Diabetes experts from around the world recently gathered in New York City to discuss various techniques that alter patients' digestive systems to help them lose weight and get their blood sugar under control. One method, gastric bypass surgery, is approved only for weight loss but also short-circuits diabetes in many cases. Another approach—for now, experimental—involves an implanted "smart" gastric band that senses food in the stomach and tightens or loosens its grip accordingly. And a third lines part of the intestine with a gastric "sleeve" that, apparently by interrupting the neural and hormonal communication between the brain and the gut, promotes weight loss and better blood sugar control, similar to gastric bypass surgery. Compared with surgery, the endoscopic insertion through the mouth of this intestinal condom is so patient-friendly, it was suggested, that someday visiting a doctor for periodic replacements might become as routine as getting your teeth cleaned.
While such procedures may seem like extreme measures to counteract overeating and its effects, there's good reason researchers are investigating them: Existing medical therapies for type 2 diabetes haven't stemmed the growing obesity-related epidemic, which now affects 24 million Americans. But while gastric bypass surgery, new devices, and medications are important weapons in the fight against diabetes, winning the war requires a broader approach. It means not only treating those who already have the disease but also heading it off in the 57 million Americans whose blood sugar levels put them at risk for developing it. It may seem obvious, but prevention, many agree, is the key to succeeding against diabetes in the long run. "Our only hope is to do prevention," says John Buse, president for medicine and science at the American Diabetes Association.
Urgent task. The stakes are high and getting higher. The number of people with diabetes has increased 13.5 percent since 2005. At the current rate, 1 of every 3 people born in 2000 will develop the disease, putting them at higher risk of heart disease, stroke, kidney disease, blindness, and nerve damage, among other medical problems. The economic cost of diabetes-related medical care and lost productivity is enormous: $174 billion in 2007, according to ADA estimates.
The diet and exercise changes that are the backbone of prevention are easier to make when neighborhoods and schools encourage them. That's why health insurer Kaiser Permanente started its Healthy Eating, Active Living (HEAL) program four years ago. "We want to make the healthy choice the easy choice by changing the environment our members live in," says Loel Solomon, National Director of Community Health Initiatives and Evaluation for Kaiser. The program, now operating in six states, focuses on developing community-based initiatives that promote physical activity and eating well. Measures include ramping up the supply of vegetables in local groceries, improving bike paths and pedestrian walkways, and replacing the sugary sodas in school vending machines.

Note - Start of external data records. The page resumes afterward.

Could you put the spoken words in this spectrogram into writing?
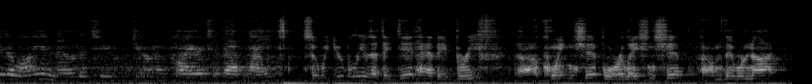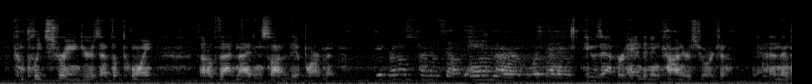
Did know the two gentlemen prior to that night? So we do believe that they did have a brief uh, acquaintanceship or relationship. Um, they were not complete strangers at the point of that night inside of the apartment. Did Reynolds turn himself in, or was that a... He was apprehended in Conyers, Georgia, and then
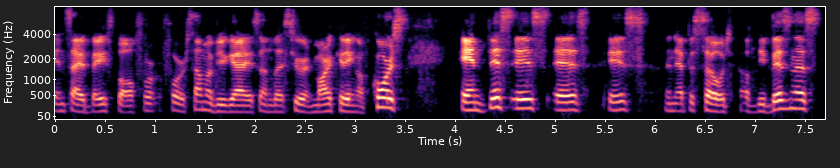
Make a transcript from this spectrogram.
inside baseball for, for some of you guys, unless you're in marketing, of course. And this is is is an episode of the Business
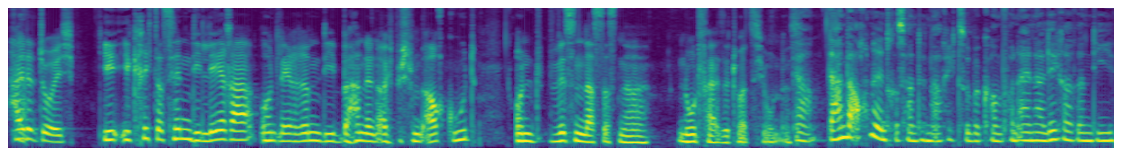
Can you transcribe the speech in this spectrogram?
haltet durch. Ihr, ihr kriegt das hin. Die Lehrer und Lehrerinnen, die behandeln euch bestimmt auch gut und wissen, dass das eine Notfallsituation ist. Ja, da haben wir auch eine interessante Nachricht zu bekommen von einer Lehrerin, die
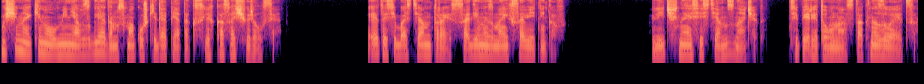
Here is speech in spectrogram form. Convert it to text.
Мужчина окинул меня взглядом с макушки до пяток, слегка сощурился. «Это Себастьян Трейс, один из моих советников». «Личный ассистент, значит. Теперь это у нас так называется»,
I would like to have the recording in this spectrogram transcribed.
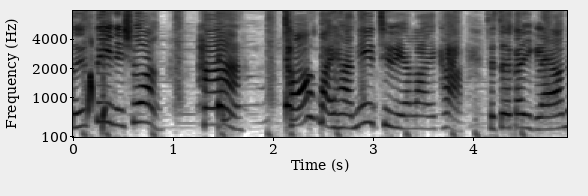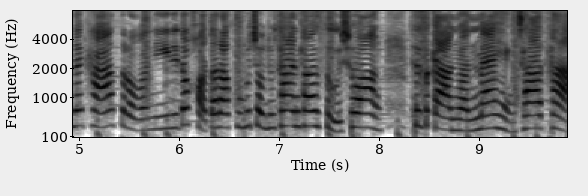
นุ้ยซี่ในช่วง 5 Talk by Honey TV อะไรค่ะ จะเจอกันอีกแล้วนะคะสำหรับวันนี้นี่ต้องขอต้อนรับคุณผู้ชมทุกท่านเข้าสู่ช่วง เทศกาลวันแม่แห่งชาติค่ะ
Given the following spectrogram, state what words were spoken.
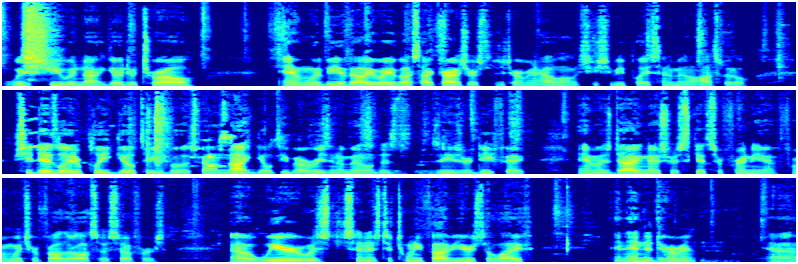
which she would not go to trial and would be evaluated by psychiatrists to determine how long she should be placed in a mental hospital. She did later plead guilty, but was found not guilty by reason of mental dis- disease or defect and was diagnosed with schizophrenia, from which her father also suffers. Uh, Weier was sentenced to 25 years to life, an indeterminate uh,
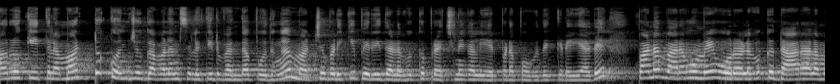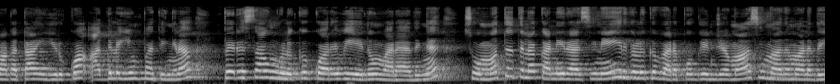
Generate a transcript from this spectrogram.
ஆரோக்கியத்தில் மட்டும் கொஞ்சம் கவனம் செலுத்திட்டு வந்தால் போதுங்க. மற்றபடிக்கு பெரிதளவுக்கு பிரச்சனைகள் ஏற்பட போவது கிடையாது. பண வரவுமே ஓரளவுக்கு தாராளமாகத்தான் இருக்கும். அதுலேயும் பார்த்தீங்கன்னா பெருசாக உங்களுக்கு குறைவு எதுவும் வராதுங்க. ஸோ மொத்தத்தில் கன்னிராசி நேயர்களுக்கு வரப்போகின்ற மாசி மாதமானது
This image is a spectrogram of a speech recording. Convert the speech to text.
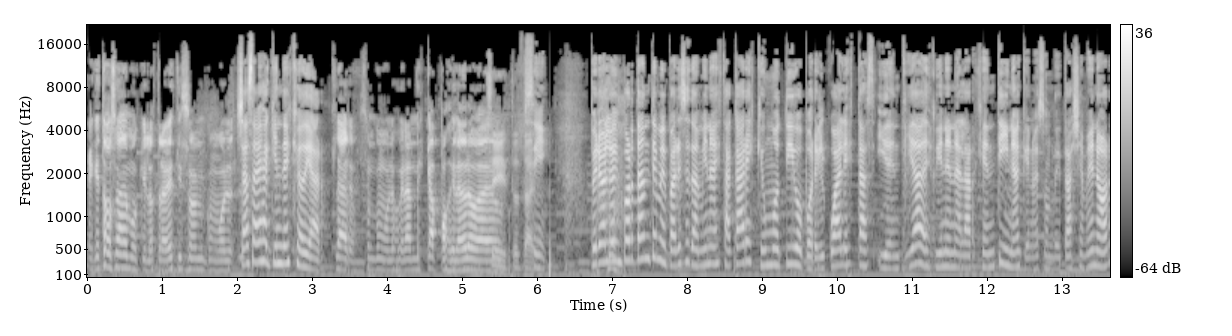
Es que todos sabemos que los travestis son como. ya sabes a quién tenés que odiar. Claro, son como los grandes capos de la droga. Sí, digamos. total. Sí. Pero lo importante me parece también a destacar es que un motivo por el cual estas identidades vienen a la Argentina, que no es un detalle menor,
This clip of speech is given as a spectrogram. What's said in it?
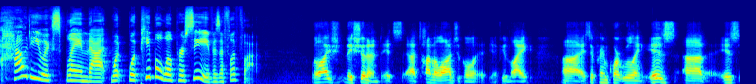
how do you explain that? What what people will perceive as a flip flop? Well, sh- they shouldn't. It's uh, tautological, if you like uh, a Supreme Court ruling is uh, is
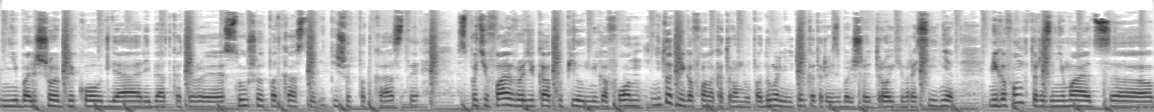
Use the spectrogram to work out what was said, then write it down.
небольшой прикол для ребят, которые слушают подкасты или пишут подкасты. Spotify вроде как купил мегафон, не тот мегафон, о котором вы подумали, не тот, который из большой тройки в России, нет, мегафон, который занимается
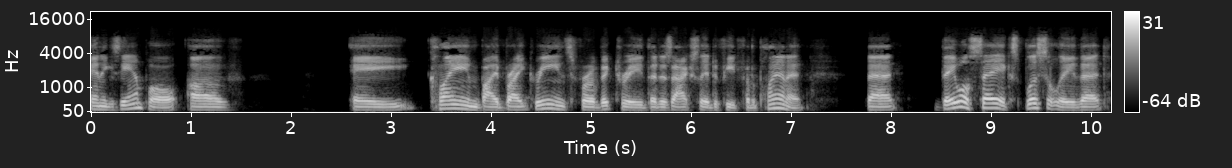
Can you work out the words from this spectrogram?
an example of a claim by Bright Greens for a victory that is actually a defeat for the planet that they will say explicitly that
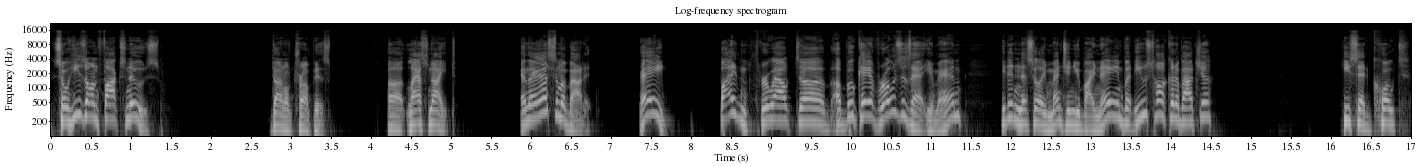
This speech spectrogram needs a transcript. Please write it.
So he's on Fox News. Donald Trump is uh, last night. And they asked him about it. Hey, Biden threw out uh, a bouquet of roses at you, man. He didn't necessarily mention you by name, but he was talking about you. He said, quote,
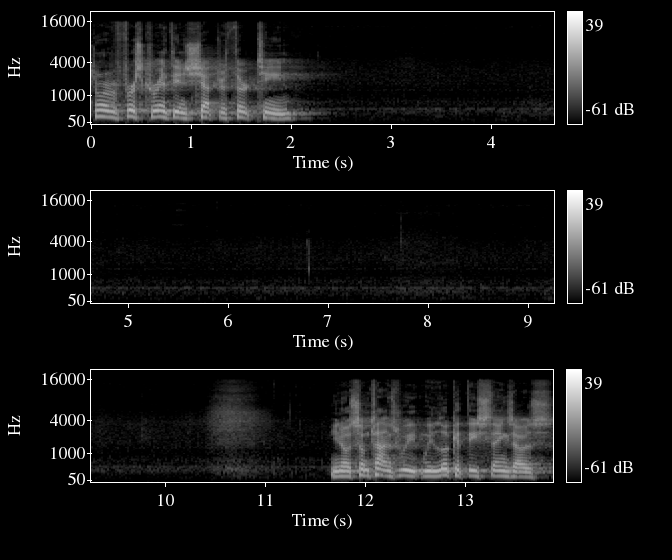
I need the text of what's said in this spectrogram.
Turn over to 1 Corinthians chapter 13. You know, sometimes we, we look at these things. I was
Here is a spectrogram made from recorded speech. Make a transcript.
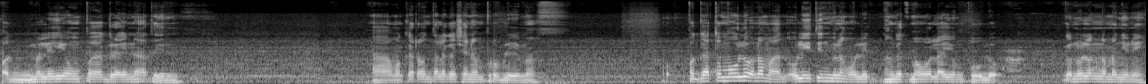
pag mali yung pag-grind natin, ah magkaroon talaga siya ng problema. Pagka tumulo naman, ulitin mo lang ulit hanggat mawala yung tulo. Ganun lang naman yun eh.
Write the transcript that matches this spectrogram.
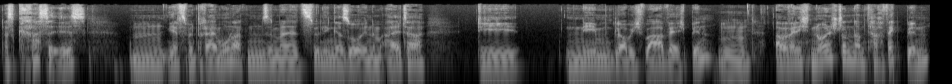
Das Krasse ist, mh, jetzt mit drei Monaten sind meine Zwillinge so in einem Alter, die nehmen, glaube ich, wahr, wer ich bin. Mhm. Aber wenn ich neun Stunden am Tag weg bin,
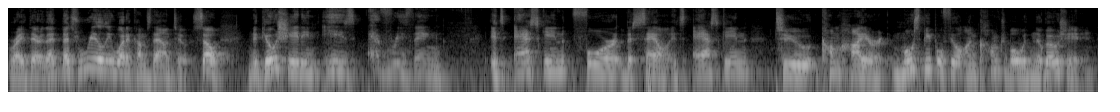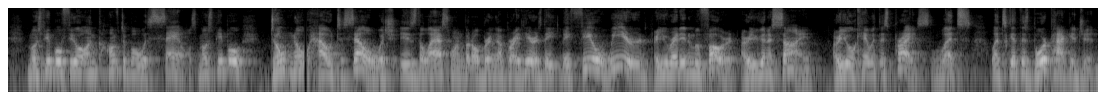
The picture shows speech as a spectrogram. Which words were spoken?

For the past year and a half, Helen Garcia has been volunteering with the Kaiser-founded LiveWell Colorado program at a middle school and a high school near her Denver home. The program organizes regular walking expeditions for parents around a lake near the school. Meanwhile, students planted vegetables on a vacant plot of land nearby and hold a farmers' market on Tuesdays to sell their produce to parents and students. Garcia, 60, who was diagnosed with type 2 diabetes nearly 20 years ago, has five grandchildren attending the two schools. "My goal is to make sure they don't get it," she says.

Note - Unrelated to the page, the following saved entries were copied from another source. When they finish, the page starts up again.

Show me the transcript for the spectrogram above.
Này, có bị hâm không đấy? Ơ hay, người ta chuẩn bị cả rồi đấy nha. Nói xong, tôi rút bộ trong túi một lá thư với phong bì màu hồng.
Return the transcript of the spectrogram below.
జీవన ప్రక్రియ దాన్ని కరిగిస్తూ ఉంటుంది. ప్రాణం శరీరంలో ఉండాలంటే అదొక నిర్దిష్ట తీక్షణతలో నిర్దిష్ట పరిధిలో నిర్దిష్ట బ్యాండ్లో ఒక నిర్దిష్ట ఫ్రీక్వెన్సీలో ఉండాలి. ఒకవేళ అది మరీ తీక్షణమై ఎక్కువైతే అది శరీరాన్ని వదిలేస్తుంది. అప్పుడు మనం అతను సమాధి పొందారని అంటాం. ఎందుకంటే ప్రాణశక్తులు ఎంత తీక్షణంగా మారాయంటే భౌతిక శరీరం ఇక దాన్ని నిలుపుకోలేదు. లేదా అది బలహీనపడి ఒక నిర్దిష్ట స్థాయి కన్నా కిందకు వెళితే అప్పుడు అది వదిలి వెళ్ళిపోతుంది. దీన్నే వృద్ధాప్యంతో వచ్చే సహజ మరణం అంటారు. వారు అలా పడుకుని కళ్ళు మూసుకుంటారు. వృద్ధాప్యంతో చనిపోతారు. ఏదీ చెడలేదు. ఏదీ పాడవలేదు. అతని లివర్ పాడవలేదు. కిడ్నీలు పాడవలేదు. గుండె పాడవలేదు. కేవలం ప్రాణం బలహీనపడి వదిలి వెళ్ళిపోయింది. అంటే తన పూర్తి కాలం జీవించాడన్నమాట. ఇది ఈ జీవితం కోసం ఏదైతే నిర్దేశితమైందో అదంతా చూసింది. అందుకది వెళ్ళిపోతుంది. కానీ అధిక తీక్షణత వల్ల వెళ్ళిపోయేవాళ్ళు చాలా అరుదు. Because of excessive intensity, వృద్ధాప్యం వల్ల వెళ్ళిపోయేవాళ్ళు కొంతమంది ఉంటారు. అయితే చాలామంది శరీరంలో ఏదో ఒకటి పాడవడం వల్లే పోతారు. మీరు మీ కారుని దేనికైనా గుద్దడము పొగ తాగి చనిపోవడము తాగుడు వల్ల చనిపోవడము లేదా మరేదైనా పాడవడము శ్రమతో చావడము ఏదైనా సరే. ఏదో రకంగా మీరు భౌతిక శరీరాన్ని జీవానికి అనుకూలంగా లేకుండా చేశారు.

That kind of soup-to-nuts community approach has many fans, but more direct interventions are also helpful for people who already have diabetes or are at high risk. The most frequently cited evidence is a large clinical trial conducted by the Diabetes Prevention Program Research Group. It randomly assigned more than 3,000 pre-diabetic adults to one of three groups. One group received a placebo, another the oral diabetes drug metformin, which decreases glucose production, and the final group took part in an intensive lifestyle modification program of diet, exercise, and behavior modification counseling aimed at helping them lose 7 percent of their body weight. They were put on a low-fat, low-calorie diet, exercised 150 minutes a week, and sat down regularly with a case manager for one-on-one behavior modification sessions. The results, published in 2002, were impressive: Over nearly three years, people in the lifestyle intervention group were 58 percent less likely to develop diabetes, while those on metformin shaved their risk by just 31 percent.

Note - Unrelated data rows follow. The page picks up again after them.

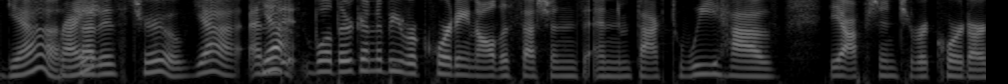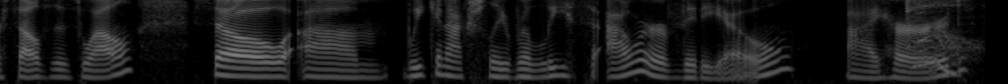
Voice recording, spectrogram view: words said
Yeah, Right? that is true. Yeah. And Yeah. th- well, they're going to be recording all the sessions. And in fact, we have the option to record ourselves as well. So um, we can actually release our video, I heard. Oh.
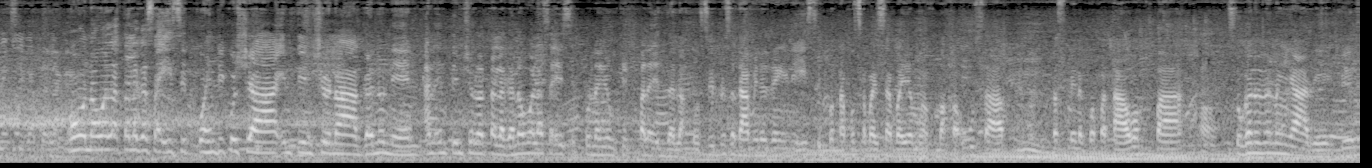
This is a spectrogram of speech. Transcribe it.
busy ka talaga. Oo, nawala talaga sa isip ko. Hindi ko siya intention na ganunin. Unintentional talaga. Nawala sa isip ko na yung cake pala idala ko. Siyempre sa dami na din iniisip ko. Tapos sabay-sabay yung mga makausap. Tapos may nagpapatawag pa. So ganun na nangyari. Pero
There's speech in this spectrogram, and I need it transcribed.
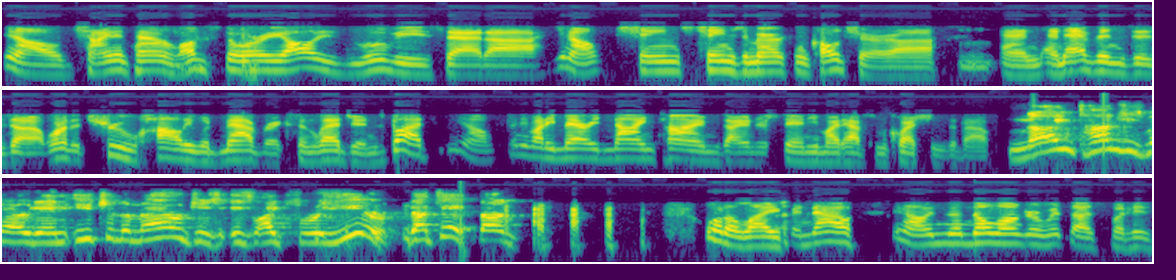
you know Chinatown, Love Story, all these movies that uh, you know changed changed American culture. Uh, and and Evans is uh, one of the true Hollywood mavericks and legends. But you know, if anybody married nine times, I understand you might have some questions about. Nine times he's married, and each of the marriages is like for a year. That's it, done. What a life! And now you know, and no longer with us, but his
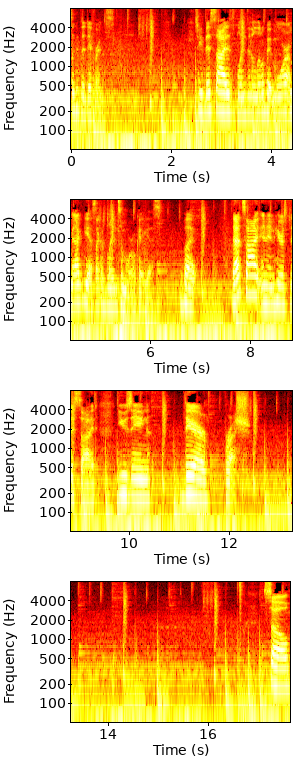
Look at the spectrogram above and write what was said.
Look at the difference. See, this side is blended a little bit more. I mean, I, yes, I could blend some more. Okay, yes. But that side, and then here's this side using their brush. So,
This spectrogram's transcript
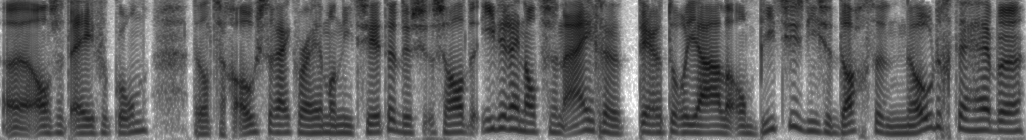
als het even kon. Dat zag Oostenrijk waar helemaal niet zitten. Dus ze hadden, iedereen had zijn eigen territoriale ambities die ze dachten nodig te hebben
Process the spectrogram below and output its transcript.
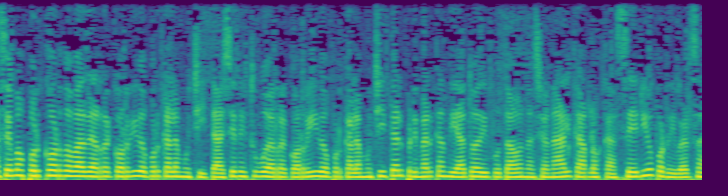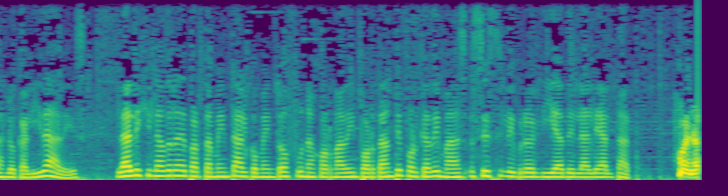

Scarce resources. Yet money to implement such intensive prevention programs is scarce. Diabetes receives significantly less funding per patient than many other diseases. The Centers for Disease Control and Prevention, the primary federal agency responsible for preventing both the spread of and complications from diabetes, received $62.7 million for diabetes programs during fiscal year 2008. (Other CDC programs related to obesity may also help prevent diabetes.) By contrast, the CDC spends $309.5 million on cancer prevention, which affects 10.8 million people, and $691.9 million on HIV/AIDS, which infects 1.5 million Americans.